■ YOUR GOAL ■
Go through the listing below and state how many lines hold the word "Answer", giving only the number.
=== SOURCE MATERIAL ===
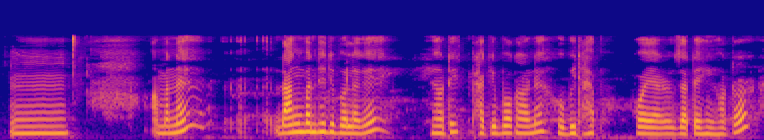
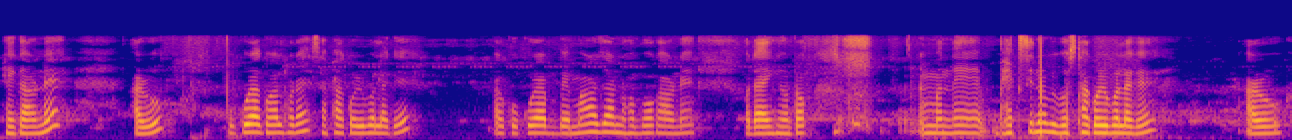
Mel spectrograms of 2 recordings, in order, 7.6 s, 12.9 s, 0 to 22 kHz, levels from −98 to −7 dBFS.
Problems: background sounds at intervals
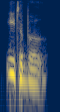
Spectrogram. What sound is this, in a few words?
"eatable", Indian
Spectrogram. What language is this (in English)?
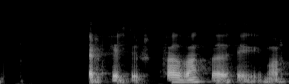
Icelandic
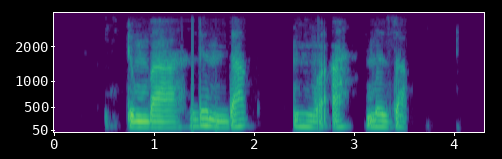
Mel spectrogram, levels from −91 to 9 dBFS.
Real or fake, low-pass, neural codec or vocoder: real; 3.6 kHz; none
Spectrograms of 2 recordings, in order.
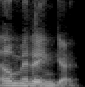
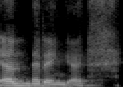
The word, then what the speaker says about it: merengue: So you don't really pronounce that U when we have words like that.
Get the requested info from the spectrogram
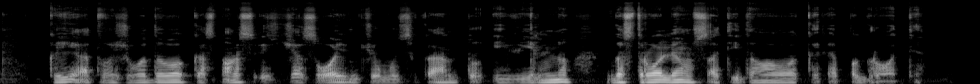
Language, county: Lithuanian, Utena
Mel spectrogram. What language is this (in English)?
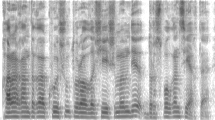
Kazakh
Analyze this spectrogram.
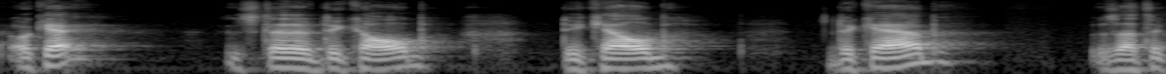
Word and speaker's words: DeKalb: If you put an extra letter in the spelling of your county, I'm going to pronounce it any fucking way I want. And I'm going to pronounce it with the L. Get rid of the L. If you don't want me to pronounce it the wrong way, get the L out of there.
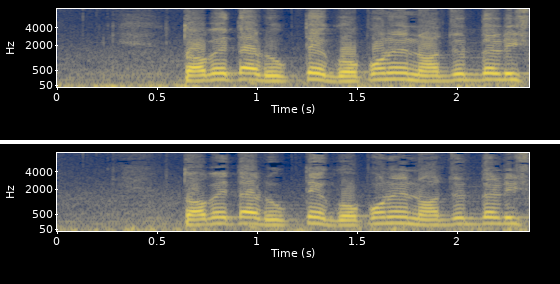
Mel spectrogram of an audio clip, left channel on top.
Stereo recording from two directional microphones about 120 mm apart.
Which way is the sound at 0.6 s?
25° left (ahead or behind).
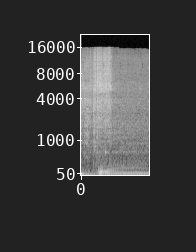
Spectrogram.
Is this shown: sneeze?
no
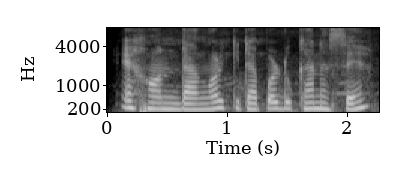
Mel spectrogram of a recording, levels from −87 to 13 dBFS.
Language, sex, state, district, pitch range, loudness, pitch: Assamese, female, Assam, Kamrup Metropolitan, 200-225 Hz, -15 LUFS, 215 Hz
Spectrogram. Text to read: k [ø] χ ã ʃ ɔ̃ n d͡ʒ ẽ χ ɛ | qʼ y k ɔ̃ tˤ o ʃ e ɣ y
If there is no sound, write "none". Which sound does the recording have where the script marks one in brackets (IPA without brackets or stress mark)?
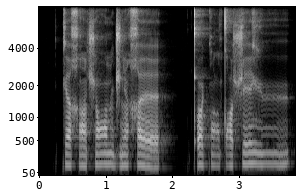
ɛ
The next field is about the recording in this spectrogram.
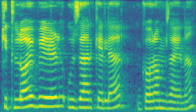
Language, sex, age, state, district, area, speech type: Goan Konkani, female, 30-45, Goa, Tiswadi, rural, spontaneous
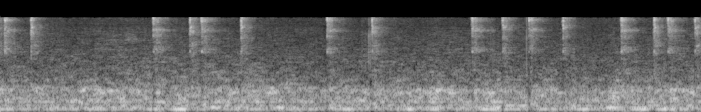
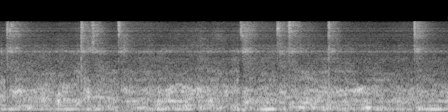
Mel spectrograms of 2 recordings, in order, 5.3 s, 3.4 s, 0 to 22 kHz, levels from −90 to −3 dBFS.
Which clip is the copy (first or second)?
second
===
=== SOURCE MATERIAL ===
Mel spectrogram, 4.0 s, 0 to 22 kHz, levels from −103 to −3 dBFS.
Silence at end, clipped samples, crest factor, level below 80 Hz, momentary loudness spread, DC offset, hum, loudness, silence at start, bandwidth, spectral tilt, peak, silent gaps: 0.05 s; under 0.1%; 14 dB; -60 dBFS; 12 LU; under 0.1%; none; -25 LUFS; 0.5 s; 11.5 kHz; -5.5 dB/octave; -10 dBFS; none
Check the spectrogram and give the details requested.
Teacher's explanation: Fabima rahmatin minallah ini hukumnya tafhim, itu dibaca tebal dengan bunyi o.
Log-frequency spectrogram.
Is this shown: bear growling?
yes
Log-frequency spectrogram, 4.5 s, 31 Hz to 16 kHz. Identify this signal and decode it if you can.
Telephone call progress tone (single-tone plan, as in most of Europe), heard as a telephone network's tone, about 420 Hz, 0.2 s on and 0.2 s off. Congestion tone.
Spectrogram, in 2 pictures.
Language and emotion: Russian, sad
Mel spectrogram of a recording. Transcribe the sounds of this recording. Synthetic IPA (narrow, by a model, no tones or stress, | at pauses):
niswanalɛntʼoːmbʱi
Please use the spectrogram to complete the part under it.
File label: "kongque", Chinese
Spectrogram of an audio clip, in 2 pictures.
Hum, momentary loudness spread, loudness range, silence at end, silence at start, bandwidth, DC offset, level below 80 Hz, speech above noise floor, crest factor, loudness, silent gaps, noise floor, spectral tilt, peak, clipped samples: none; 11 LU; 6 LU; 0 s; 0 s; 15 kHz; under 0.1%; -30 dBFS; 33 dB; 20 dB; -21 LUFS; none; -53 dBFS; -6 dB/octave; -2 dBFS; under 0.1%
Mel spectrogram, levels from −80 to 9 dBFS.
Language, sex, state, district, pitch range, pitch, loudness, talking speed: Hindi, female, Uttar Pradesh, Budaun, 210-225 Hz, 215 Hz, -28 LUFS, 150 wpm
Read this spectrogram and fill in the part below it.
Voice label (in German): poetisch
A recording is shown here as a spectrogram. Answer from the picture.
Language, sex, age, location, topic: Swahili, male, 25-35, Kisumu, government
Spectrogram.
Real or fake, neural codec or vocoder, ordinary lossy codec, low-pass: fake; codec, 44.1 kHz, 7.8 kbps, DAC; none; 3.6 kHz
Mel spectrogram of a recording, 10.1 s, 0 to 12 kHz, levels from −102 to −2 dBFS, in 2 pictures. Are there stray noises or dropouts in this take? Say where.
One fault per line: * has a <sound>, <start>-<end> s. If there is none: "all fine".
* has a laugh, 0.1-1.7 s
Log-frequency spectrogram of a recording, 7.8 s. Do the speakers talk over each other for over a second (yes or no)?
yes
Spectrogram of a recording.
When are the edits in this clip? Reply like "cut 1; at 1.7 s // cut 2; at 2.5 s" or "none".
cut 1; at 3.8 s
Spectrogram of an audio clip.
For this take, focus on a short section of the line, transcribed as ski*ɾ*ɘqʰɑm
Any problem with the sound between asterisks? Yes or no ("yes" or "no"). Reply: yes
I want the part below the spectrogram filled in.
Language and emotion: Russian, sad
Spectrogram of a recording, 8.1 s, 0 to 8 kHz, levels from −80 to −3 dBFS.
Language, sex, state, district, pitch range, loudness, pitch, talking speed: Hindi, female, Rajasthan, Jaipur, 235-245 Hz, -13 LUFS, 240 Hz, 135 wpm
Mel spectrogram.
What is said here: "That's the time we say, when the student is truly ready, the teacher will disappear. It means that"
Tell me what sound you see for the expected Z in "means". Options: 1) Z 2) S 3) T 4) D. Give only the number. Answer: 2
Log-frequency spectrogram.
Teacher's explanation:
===
■ WRITTEN RESPONSE ■
2